AIM OF THE EXERCISE:
Take the entries that follow and return only the lines from the one with "I can't read" through the final line, leaving every picture behind.

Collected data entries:
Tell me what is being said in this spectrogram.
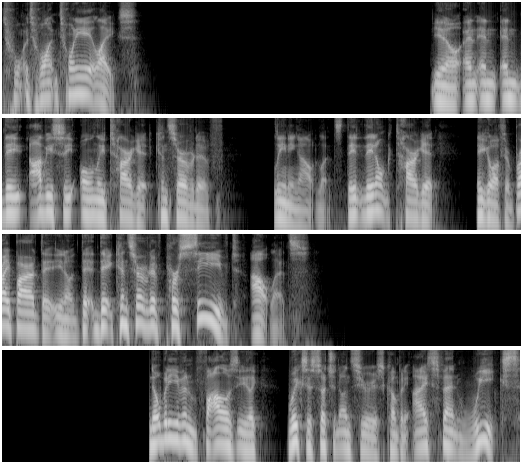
Tw- tw- 28 likes. You know, and, and, and they obviously only target conservative leaning outlets. They, they don't target, they go after Breitbart, they, you know, they conservative perceived outlets. Nobody even follows you. Like Wix is such an unserious company. I spent weeks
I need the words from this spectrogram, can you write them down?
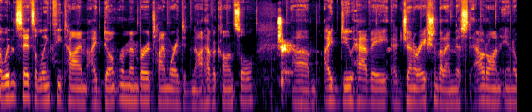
wouldn't say it's a lengthy time. I don't remember a time where I did not have a console. Sure. Um, I do have a, a, generation that I missed out on in a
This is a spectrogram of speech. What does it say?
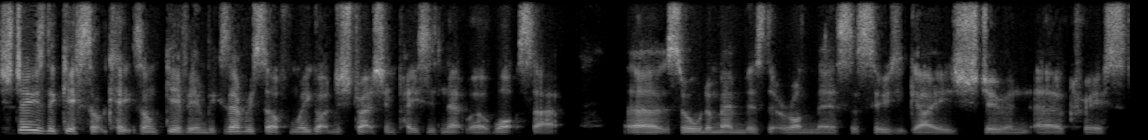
Stu's the gift that keeps on giving because every so often we got Distraction Pieces Network WhatsApp. Uh, so all the members that are on there, so Suzi Gage, Stu and uh, Chris,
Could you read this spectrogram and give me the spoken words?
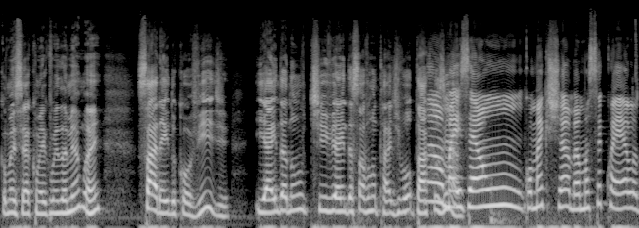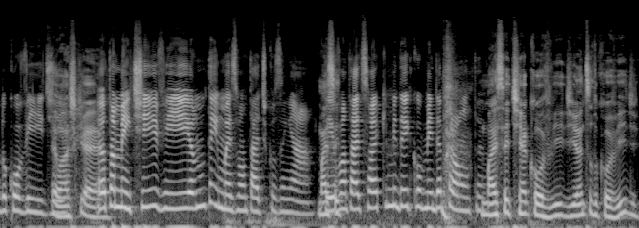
comecei a comer comida da minha mãe. Sarei do Covid e ainda não tive ainda essa vontade de voltar a Não, cozinhar. mas é um. Como é que chama? É uma sequela do Covid. Eu acho que é. Eu também tive e eu não tenho mais vontade de cozinhar. Mas tenho você- vontade só que me dê comida pronta. Mas você tinha Covid antes do Covid?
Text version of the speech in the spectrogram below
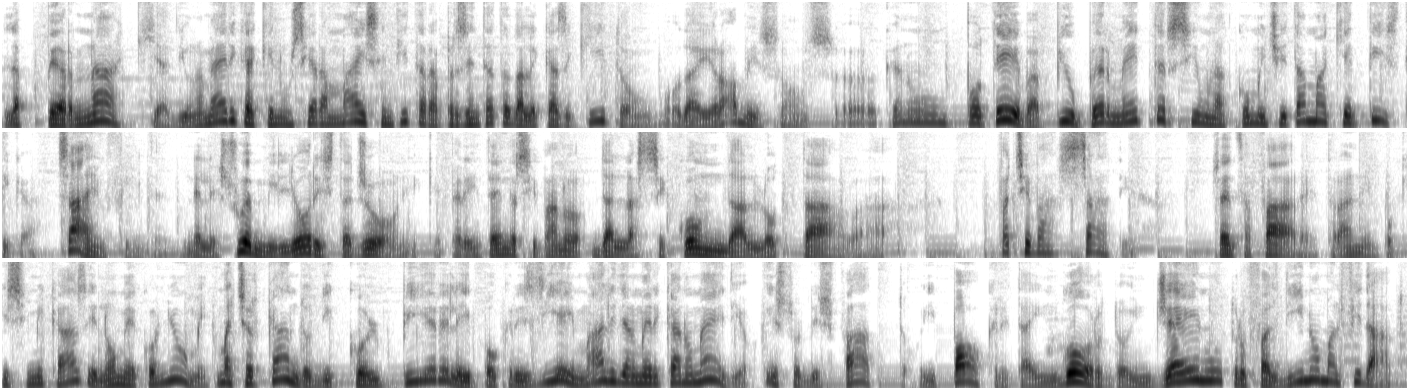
la pernacchia di un'America che non si era mai sentita rappresentata dalle case Keaton o dai Robinsons, eh, che non poteva più permettersi una comicità macchiettistica. Seinfeld, nelle sue migliori stagioni, che per intendersi vanno dalla seconda all'ottava, faceva satira senza fare, tranne in pochissimi casi, nomi e cognomi, ma cercando di colpire le ipocrisie e i mali dell'americano medio, insoddisfatto, ipocrita, ingordo, ingenuo, truffaldino, malfidato.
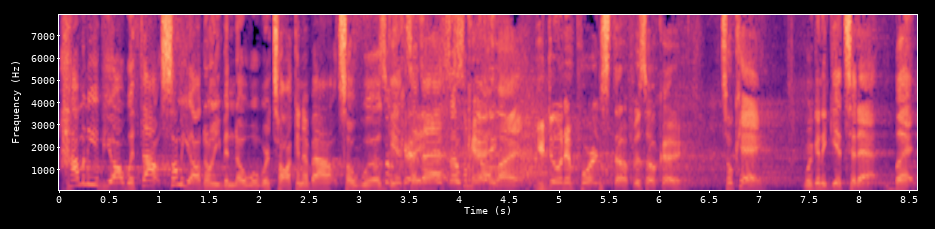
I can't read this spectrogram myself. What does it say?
How many of y'all, without some of y'all, don't even know what we're talking about? So we'll It's get okay. to that. It's okay. Some of y'all like, You're doing important stuff. It's okay. it's okay. We're gonna get to that. But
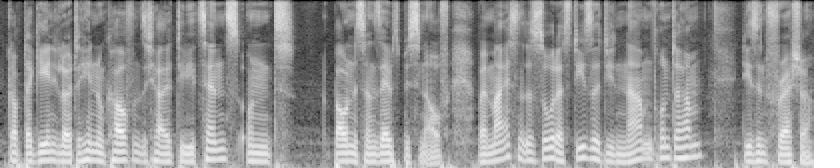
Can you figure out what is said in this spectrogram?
ich glaube, da gehen die Leute hin und kaufen sich halt die Lizenz und bauen es dann selbst ein bisschen auf. Weil meistens ist es so, dass diese, die den Namen drunter haben, die sind fresher.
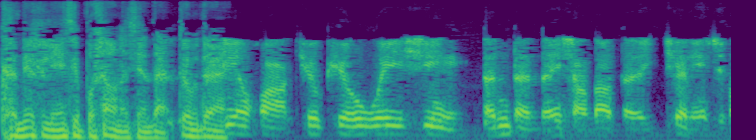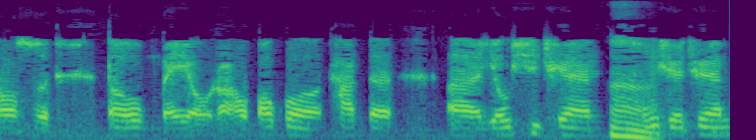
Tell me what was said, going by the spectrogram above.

RESULT OF THE EXERCISE:
I can't read this spectrogram myself. What does it say?
How many of y'all, without some of y'all, don't even know what we're talking about? So we'll It's get okay. to that. It's okay. Some of y'all like, You're doing important stuff. It's okay. it's okay. We're gonna get to that. But
Can you figure out what is said in this spectrogram?
ich glaube, da gehen die Leute hin und kaufen sich halt die Lizenz und bauen es dann selbst ein bisschen auf. Weil meistens ist es so, dass diese, die den Namen drunter haben, die sind fresher.
Tell me what was said, going by the spectrogram above.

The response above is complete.